Colours of dinosaurs thrown into doubt by new UCC study

Discovery by Irish-led research overturns ideas about fossils of ancient animals

Scientists will have to rethink their theories on what colours dinosaurs were, following a study at UCC.  File photograph: Getty Images

Scientists will have to rethink their theories on what colours dinosaurs were, following a study at UCC. File photograph: Getty Images

 

Scientists may have to rethink their theories on what colours dinosaurs were, following a study at University College Cork (UCC).

Many scientists had assumed that the pigment melanin found in fossils came from the skin, and had based their ideas on the colours of ancient animals accordingly.

However, researchers at the university have discovered new sources of the pigment which they say will force scientists to rethink how they reconstruct the colour of fossil birds, reptiles and dinosaurs.

Dr Maria McNamara, who led the team, said that “it’s absolutely critical that we understand the origins of melanosomes in fossils if we want to produce accurate reconstructions of the colours of ancient animals”.

The team used powerful microscopes and chemical techniques to study internal tissues of modern frogs to show that internal melanosomes are highly abundant in them.

Prof Mike Benton, from the University of Bristol, said: “This means that these internal melanosomes could make up the majority of the melanosomes preserved in some fossils.”

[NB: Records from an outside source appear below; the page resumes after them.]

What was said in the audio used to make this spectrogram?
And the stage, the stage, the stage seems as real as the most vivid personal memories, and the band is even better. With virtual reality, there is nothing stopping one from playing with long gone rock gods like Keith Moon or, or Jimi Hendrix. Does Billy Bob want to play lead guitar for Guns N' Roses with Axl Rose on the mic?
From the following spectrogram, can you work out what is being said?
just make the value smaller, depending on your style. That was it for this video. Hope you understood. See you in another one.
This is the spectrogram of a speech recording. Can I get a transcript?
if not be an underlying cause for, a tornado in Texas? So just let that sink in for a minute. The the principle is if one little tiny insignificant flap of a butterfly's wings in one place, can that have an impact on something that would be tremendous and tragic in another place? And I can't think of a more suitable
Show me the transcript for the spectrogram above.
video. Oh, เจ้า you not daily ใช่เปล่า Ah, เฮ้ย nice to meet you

The team also used decay experiments and analysed fossils to show that the internal melanosomes can leak into other body parts during the fossilisation process. However, there is a way to tell the difference between melanosomes from internal organs and the skin.

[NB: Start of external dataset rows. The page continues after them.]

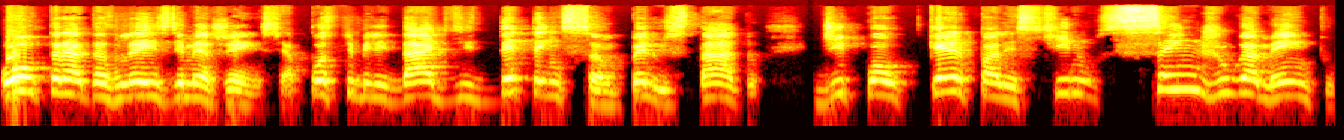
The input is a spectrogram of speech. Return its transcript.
Outra das leis de emergência, a possibilidade de detenção pelo Estado de qualquer palestino sem julgamento,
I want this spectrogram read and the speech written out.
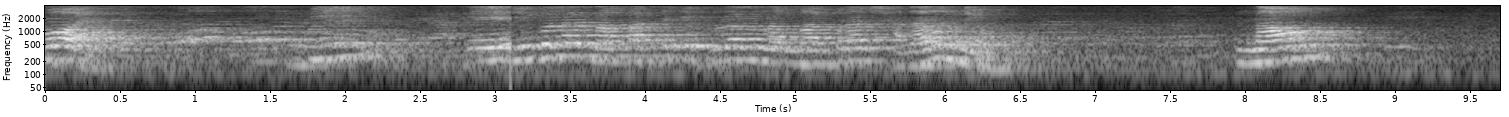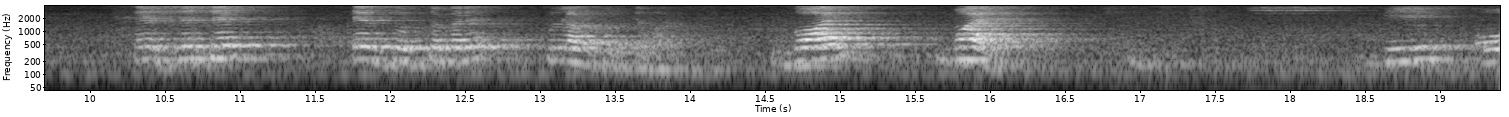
boy B A singular number থেকে প্লুরাল নাম্বার করার সাধারণ নিয়ম। নাউন এর শেষে এস যুক্ত করে প্লুরাল করতে হয়। Boy, boys. B O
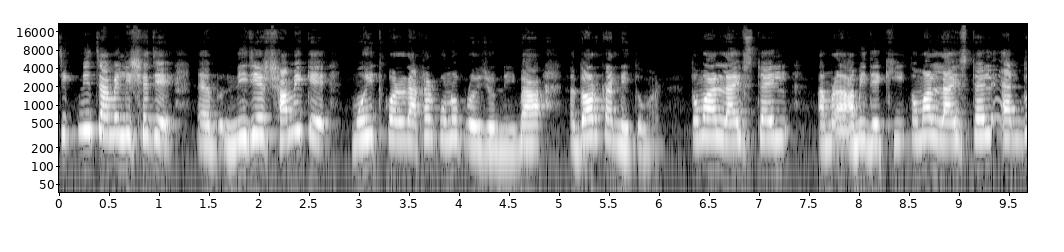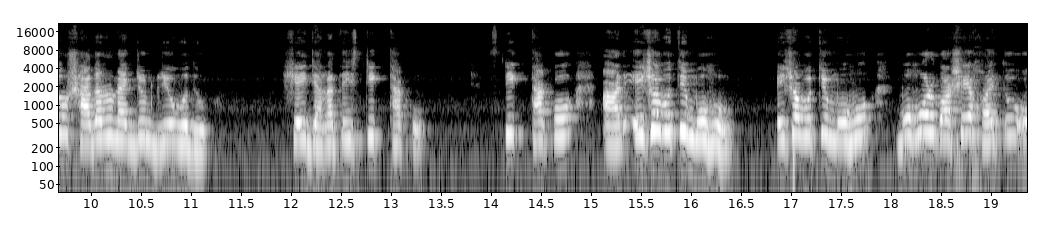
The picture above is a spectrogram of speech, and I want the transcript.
চিকনি চামেলি সেজে নিজের স্বামীকে মোহিত করে রাখার কোনো প্রয়োজন নেই বা দরকার নেই তোমার। তোমার লাইফস্টাইল আমরা, আমি দেখি, তোমার লাইফস্টাইল একদম সাধারণ একজন গৃহবধূ। সেই জায়গাতেই স্টিক থাকো। স্টিক থাকো আর এইসব হচ্ছে মোহ। এইসব হচ্ছে মোহ, মোহর বসে হয়তো ও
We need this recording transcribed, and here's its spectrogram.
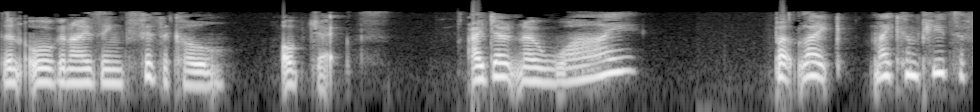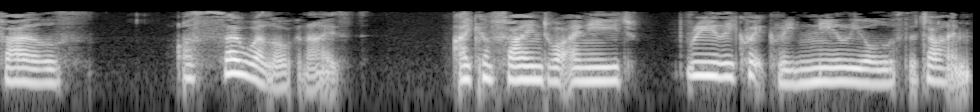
than organizing physical objects. I don't know why, but like my computer files are so well organized. I can find what I need really quickly nearly all of the time.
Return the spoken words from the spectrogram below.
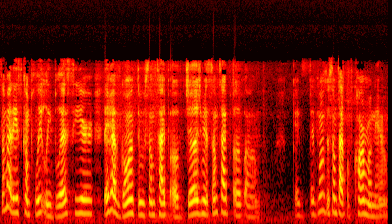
Somebody is completely blessed here. They have gone through some type of judgment, some type of, um, they've gone through some type of karma now.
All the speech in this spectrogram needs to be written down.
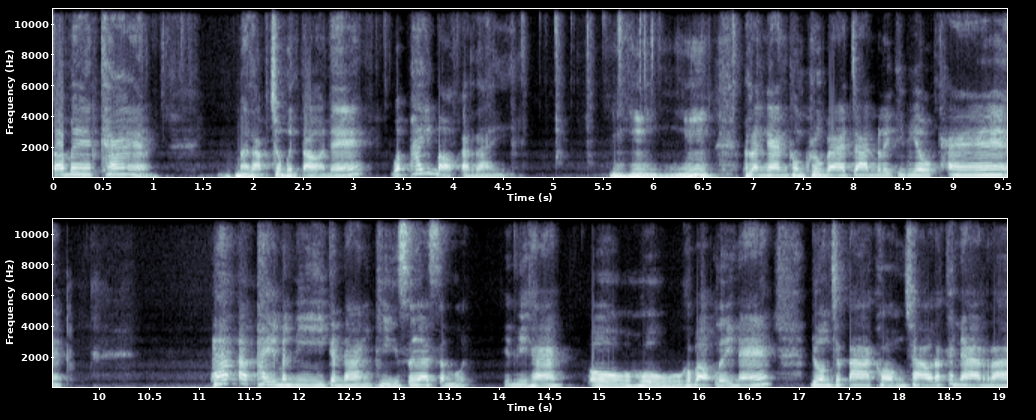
ต่อมาค่ะ มารับชมกันต่อนะ ว่าไพ่บอกอะไรพลังงานของครูบาอาจารย์มาเลยทีเดียวค่ะ พระอภัยมณีกับนางผีเสื้อสมุทรเห็นไหมคะ โอ้โหเขาบอกเลยนะ ดวงชะตาของชาวลัคนารา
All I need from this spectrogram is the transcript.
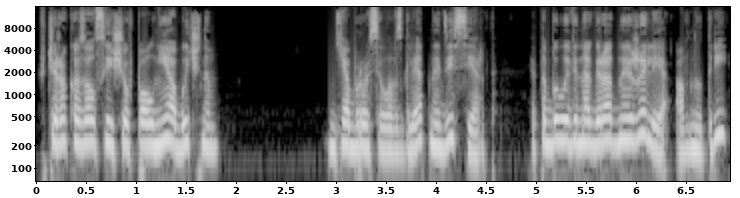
Вчера казался еще вполне обычным. Я бросила взгляд на десерт. Это было виноградное желе, а внутри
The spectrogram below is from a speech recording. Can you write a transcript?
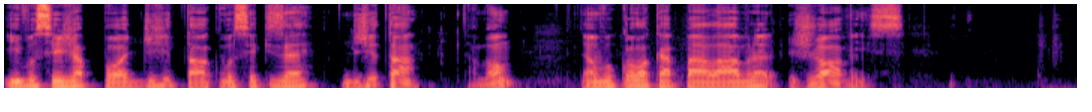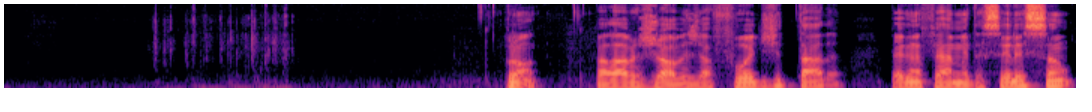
e você já pode digitar o que você quiser digitar, tá bom? Então vou colocar a palavra jovens. Pronto, a palavra jovens já foi digitada. Pega na ferramenta seleção,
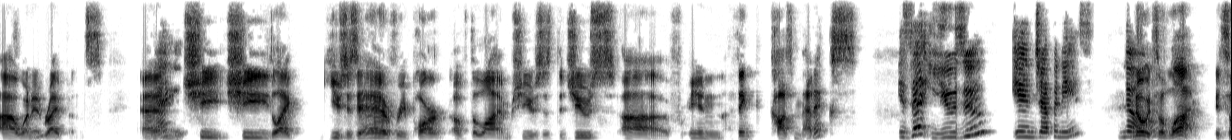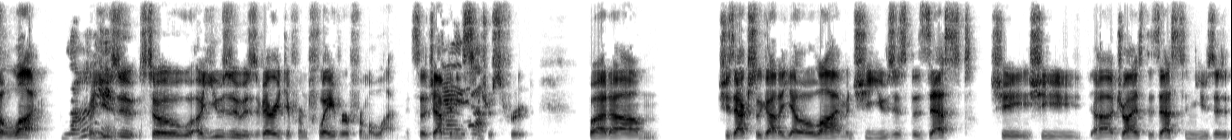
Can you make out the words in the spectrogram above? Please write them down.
uh, when it ripens. And Right. she she like uses every part of the lime. She uses the juice uh, in I think cosmetics. Is that yuzu in Japanese? No, No, it's a lime. It's a lime. lime. A yuzu. So a yuzu is a very different flavor from a lime. It's a Japanese yeah. citrus fruit, but um, she's actually got a yellow lime, and she uses the zest. She she uh, dries the zest and uses it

“The size and shape of skin melanosomes is usually distinct from those in internal organs,” said Dr McNamara. “This will allow us to produce more accurate reconstructions of the original colours of ancient vertebrates.”